FOCUSING ON THE FUTURE - Cobblers boss Chris Wilder
FOCUSING ON THE FUTURE - Cobblers boss Chris Wilder

Chris Wilder takes his in-form Cobblers team to Newport County on Saturday looking for the win that may take them into the top three in Sky Bet League Two.

But the Town boss accepts the trip to Rodney Parade pales into insignificance when the bigger picture comes into sharp focus - the ‘survival of Northampton Town’.

Everybody knows the bigger picture is the well-being and survival of the club. It has a proud history and tradition, it has been here a long time, and will hopefully be here a long time after I have gone, and after the players have gone, and that is the most important thing

Cobblers boss Chris Wilder

“We want to win football matches, but the main event is that the club survives,” said Wilder.

“All we can do is control our part of it, which is us working extremely hard and making sure we give our 100 per cent best for the club, the shirt and the supporters, and that is what we have done.

“We have a tough game on Saturday, but everybody knows the bigger picture is the well-being and survival of the club.

“It has a proud history and tradition, it has been here a long time, and will hopefully be here a long time after I have gone, and after the players have gone, and that is the most important thing.”

Throughout the financial uncertainty that has engulfed the club since news first broke of a takeover in June, Wilder has been a rock steady hand at the helm. He has straight-batted difficult questions like Geoff Boycott in his prime, and made it clear his focus is on the football.

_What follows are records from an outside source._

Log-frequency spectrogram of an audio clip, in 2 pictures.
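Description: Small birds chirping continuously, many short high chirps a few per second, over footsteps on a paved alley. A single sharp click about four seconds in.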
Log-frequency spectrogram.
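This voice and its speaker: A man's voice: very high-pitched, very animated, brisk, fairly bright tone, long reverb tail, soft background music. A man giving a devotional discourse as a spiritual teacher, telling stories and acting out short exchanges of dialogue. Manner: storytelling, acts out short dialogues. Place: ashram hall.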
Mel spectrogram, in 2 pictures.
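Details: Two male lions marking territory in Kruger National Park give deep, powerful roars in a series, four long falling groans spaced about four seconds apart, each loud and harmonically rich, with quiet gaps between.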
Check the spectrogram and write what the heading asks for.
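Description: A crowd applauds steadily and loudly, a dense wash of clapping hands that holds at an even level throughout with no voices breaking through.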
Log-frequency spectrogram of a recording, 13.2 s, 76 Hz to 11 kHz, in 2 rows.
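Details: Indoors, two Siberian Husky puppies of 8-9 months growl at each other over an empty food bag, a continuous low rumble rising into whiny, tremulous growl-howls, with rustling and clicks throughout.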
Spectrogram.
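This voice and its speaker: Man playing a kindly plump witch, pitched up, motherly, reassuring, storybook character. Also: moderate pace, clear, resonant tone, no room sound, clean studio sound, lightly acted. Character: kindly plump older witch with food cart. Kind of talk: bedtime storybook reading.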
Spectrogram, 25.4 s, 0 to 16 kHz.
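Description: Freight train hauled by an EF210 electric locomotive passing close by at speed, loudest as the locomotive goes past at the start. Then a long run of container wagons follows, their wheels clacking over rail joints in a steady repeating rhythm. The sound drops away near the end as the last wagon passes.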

Until now.

This week, with the news that he, the players and all the staff at Sixfields are unlikely to be paid their wages on time, Wilder for the first time openly admitted his concern and disappointment at the club’s predicament.

“I came to this football club not expecting what is going off at the moment,” said Wilder, who quit Oxford United to take over at the Cobblers in January, 2014.

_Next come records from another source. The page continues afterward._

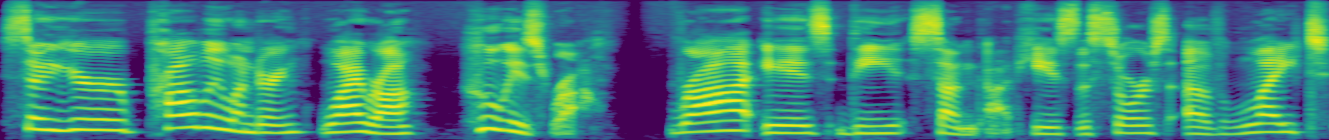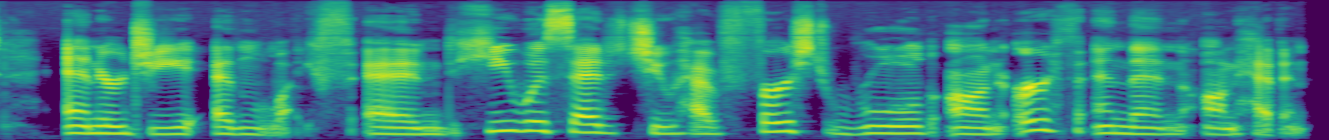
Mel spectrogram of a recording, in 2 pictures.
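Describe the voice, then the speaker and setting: A woman's voice: mid-range voice, a little slow, no echo, studio quality. A woman co-hosting a podcast, explaining mythology in a chatty way with filler words. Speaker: podcast co-host. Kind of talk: casual chat, explaining mythology.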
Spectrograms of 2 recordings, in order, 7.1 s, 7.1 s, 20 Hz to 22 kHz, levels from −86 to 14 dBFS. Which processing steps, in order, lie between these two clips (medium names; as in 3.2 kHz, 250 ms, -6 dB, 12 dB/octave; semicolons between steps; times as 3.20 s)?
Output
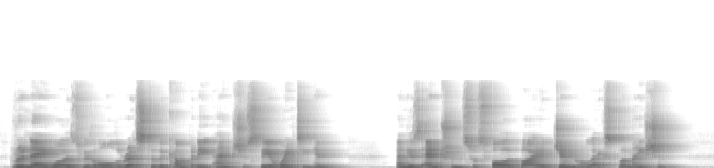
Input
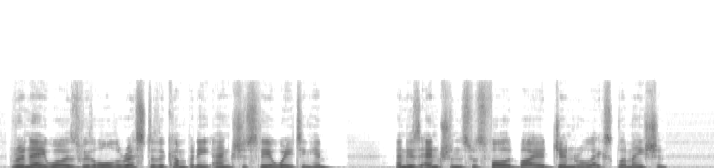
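spectral sustain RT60 0.58 s; de-hum 62.36 Hz, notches 2; trim -5 dB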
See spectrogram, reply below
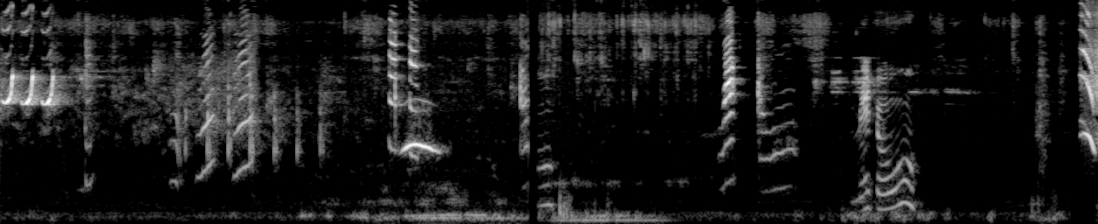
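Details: A rose-ringed (Indian ringneck) parakeet talks in high, nasal, clipped syllables and mew-like slurred notes, with soft music playing underneath.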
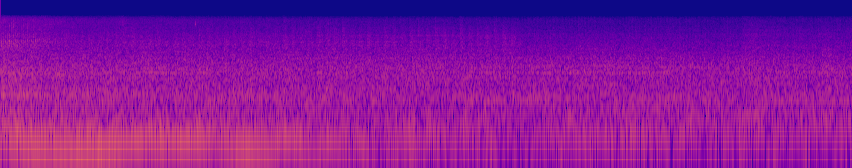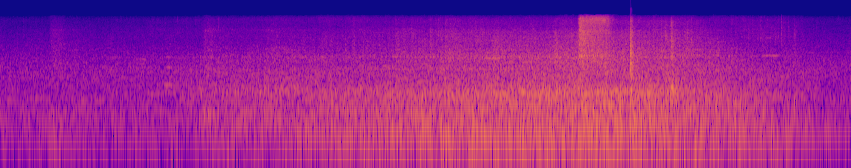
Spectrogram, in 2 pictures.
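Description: Articulated lorry with a low-loader trailer running past, its engine rumble growing louder from about ten seconds in, with a short hiss near the end.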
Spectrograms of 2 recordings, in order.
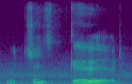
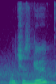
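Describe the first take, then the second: First: Drawn-out mock English, "Which is good" slow and high, falling; slow hammed-up English accent; slow put-on English accent. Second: Mock English accent, high, rising on "good"; a silly English accent, "which is good" lifting up; hammed-up English accent; put-on English accent. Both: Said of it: "rather silly attempt to perform some English-speaking kind of an accent".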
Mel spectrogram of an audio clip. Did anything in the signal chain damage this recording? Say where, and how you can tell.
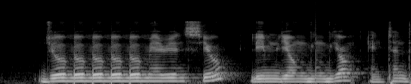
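Yes. At the driver or buffer stage, audio arrived late and the device replayed its last buffer, a repeated buffer fault. A 186 ms chunk of speech stutters with hard joins, played four extra times from 0.74 to 1.49 s and once more at 3.16 to 3.34 s. That length fits an 8192-sample buffer.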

“I left a decent job to come here, and so did all the players.

“These are my players because they are players that I have brought to the football club on the back of what we believed at the time was going to be a bright future.

“So to have this uncertainty now is disappointing for myself, and disappointing for the players.

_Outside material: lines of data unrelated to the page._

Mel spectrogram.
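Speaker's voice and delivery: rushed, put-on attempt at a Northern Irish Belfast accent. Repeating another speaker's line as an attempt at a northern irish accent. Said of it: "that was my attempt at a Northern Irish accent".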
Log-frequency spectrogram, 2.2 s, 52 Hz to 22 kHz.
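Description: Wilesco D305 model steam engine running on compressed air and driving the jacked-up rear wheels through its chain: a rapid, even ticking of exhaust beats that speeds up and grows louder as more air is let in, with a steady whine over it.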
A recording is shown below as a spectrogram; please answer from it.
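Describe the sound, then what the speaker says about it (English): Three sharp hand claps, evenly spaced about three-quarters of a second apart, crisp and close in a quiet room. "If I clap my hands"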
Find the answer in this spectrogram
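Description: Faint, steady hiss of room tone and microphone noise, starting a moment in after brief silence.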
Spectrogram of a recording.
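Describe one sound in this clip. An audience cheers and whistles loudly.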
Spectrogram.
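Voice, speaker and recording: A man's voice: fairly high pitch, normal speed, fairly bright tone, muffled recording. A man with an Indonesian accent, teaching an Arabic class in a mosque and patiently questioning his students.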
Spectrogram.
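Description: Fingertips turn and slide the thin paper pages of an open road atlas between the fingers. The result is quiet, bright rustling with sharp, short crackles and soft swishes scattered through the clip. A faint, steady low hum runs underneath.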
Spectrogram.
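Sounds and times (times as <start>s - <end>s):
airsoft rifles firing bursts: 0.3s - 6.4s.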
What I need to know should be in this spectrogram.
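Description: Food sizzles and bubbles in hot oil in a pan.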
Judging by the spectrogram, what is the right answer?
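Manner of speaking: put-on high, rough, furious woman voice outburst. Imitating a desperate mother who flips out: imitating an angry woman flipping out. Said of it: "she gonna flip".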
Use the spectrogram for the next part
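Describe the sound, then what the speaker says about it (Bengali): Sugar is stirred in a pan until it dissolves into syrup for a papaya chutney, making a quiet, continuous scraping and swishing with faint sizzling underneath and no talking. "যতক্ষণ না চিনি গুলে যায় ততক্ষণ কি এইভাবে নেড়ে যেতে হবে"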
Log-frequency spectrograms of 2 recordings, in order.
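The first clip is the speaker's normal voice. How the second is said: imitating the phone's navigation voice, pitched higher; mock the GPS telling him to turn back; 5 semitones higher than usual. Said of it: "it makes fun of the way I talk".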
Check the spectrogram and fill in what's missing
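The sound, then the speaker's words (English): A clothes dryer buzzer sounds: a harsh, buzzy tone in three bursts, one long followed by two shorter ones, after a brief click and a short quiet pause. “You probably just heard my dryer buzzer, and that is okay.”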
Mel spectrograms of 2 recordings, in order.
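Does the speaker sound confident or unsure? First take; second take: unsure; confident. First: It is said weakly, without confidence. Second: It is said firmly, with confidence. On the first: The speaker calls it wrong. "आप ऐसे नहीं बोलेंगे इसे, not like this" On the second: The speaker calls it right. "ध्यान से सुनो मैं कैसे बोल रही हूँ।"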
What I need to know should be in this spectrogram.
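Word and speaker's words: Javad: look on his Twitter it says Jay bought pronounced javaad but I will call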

“Hopefully we can come through this period as a football club and move forward.

“As I said, the main event isn’t really Saturday at Newport, it is what happens to this football club. Hopefully the right decision will be made by everybody else.

“I can only speak of what I know, and if we do get through this period then I am sure we will have a bright future ahead of 
us.”

Wilder also revealed that although he and the players have constantly stated that they have been ignoring off-field matters and ‘just getting on with it’, that hasn’t necessarily been the case behind the scenes as he praised their focus.

“The players are a committed group, and I am an honest manager,” said Wilder.

“I am not in anybody’s camp, apart from doing the right thing for the players.

“That is how I have worked, and the players deserve to know what is happening.

“I have kept them abreast of what is happening as much as I know, and they know that and deserve an unbelievable amount of praise for the way they have kept their focus.

“Yeah, they have been getting paid and not a lot has greatly changed the way they have been treated, but the uncertainty is there and they have to deal with it, as we all do.”

It’s not just the effort of the players that has impressed Wilder, it’s virtually everybody else connected with the club as well.

“I am delighted with how everybody involved or connected with the football club, from the staff to people who work in the offices, has reacted,” said the Cobblers boss.

“The supporters have conducted themselves in a magnificent way, and in a perverse way it has all brought the club closer together, on and off the pitch.

“It is a really difficult position, but these things happen at football clubs at this level, and it’s how you react.

“I think everybody has reacted in a tremendous way and we can hold our heads high and be proud of the way we have conducted ourselves.”